Segment Start: RECORDED INFORMATION

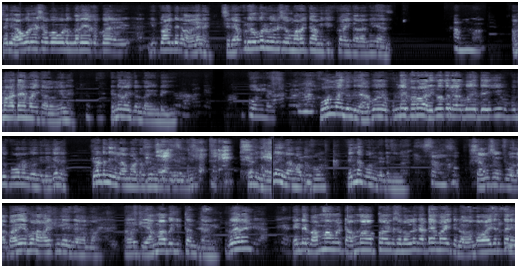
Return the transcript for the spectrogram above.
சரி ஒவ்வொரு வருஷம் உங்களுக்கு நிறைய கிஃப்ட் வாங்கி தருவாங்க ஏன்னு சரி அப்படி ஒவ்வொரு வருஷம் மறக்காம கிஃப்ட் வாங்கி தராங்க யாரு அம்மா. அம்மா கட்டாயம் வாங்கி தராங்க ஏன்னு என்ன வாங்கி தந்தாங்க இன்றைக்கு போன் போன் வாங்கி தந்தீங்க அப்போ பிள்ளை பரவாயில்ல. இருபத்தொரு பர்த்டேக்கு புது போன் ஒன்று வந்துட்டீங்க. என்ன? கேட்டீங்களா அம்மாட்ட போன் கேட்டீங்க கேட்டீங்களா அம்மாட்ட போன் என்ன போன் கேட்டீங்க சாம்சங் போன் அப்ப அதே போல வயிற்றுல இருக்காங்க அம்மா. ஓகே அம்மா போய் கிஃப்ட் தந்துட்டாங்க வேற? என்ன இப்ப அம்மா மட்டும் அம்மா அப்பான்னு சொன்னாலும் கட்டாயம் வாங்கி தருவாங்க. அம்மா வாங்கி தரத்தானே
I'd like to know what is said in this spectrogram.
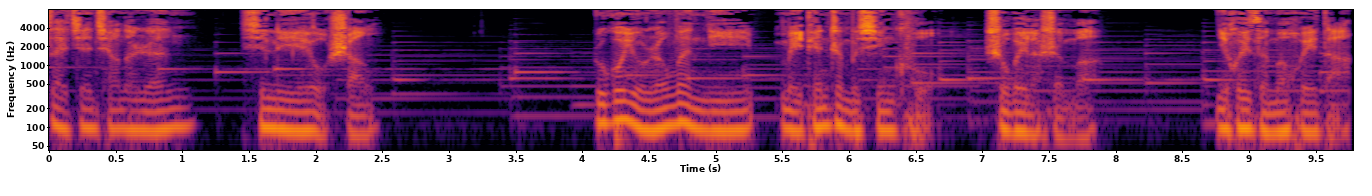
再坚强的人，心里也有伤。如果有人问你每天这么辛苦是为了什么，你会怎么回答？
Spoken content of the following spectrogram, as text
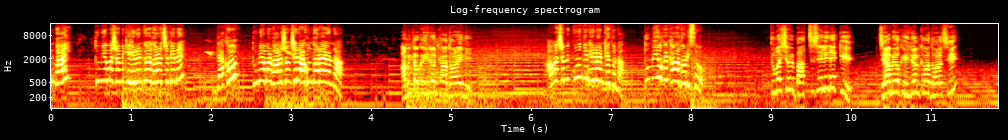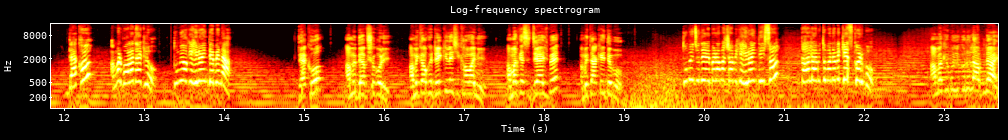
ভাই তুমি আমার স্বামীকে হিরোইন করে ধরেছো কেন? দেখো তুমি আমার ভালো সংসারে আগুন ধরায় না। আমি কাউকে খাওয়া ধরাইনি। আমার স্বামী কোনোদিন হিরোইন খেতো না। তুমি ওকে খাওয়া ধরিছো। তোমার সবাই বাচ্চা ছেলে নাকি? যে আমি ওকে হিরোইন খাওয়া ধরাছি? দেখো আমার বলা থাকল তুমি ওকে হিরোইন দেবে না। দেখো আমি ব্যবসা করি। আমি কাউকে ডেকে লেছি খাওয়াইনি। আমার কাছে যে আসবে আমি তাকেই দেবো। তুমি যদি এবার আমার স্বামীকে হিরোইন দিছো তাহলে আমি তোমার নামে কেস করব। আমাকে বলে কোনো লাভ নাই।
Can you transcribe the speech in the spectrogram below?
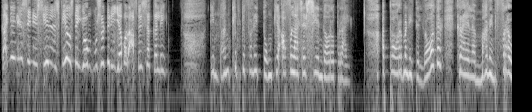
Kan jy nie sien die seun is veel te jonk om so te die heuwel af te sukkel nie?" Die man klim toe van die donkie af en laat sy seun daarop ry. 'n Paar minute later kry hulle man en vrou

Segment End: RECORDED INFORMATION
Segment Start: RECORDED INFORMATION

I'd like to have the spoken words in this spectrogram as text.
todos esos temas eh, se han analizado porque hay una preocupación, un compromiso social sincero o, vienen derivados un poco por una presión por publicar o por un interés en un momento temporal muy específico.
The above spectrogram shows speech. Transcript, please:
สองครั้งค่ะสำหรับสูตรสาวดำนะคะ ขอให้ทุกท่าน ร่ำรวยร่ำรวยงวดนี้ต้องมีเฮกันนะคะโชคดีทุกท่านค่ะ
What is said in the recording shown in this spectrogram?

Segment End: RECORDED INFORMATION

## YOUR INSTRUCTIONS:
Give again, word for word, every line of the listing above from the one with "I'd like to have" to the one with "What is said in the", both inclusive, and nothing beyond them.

## ANSWER FOR THE TASK:
I'd like to have the spoken words in this spectrogram as text.
todos esos temas eh, se han analizado porque hay una preocupación, un compromiso social sincero o, vienen derivados un poco por una presión por publicar o por un interés en un momento temporal muy específico.
The above spectrogram shows speech. Transcript, please:
สองครั้งค่ะสำหรับสูตรสาวดำนะคะ ขอให้ทุกท่าน ร่ำรวยร่ำรวยงวดนี้ต้องมีเฮกันนะคะโชคดีทุกท่านค่ะ
What is said in the recording shown in this spectrogram?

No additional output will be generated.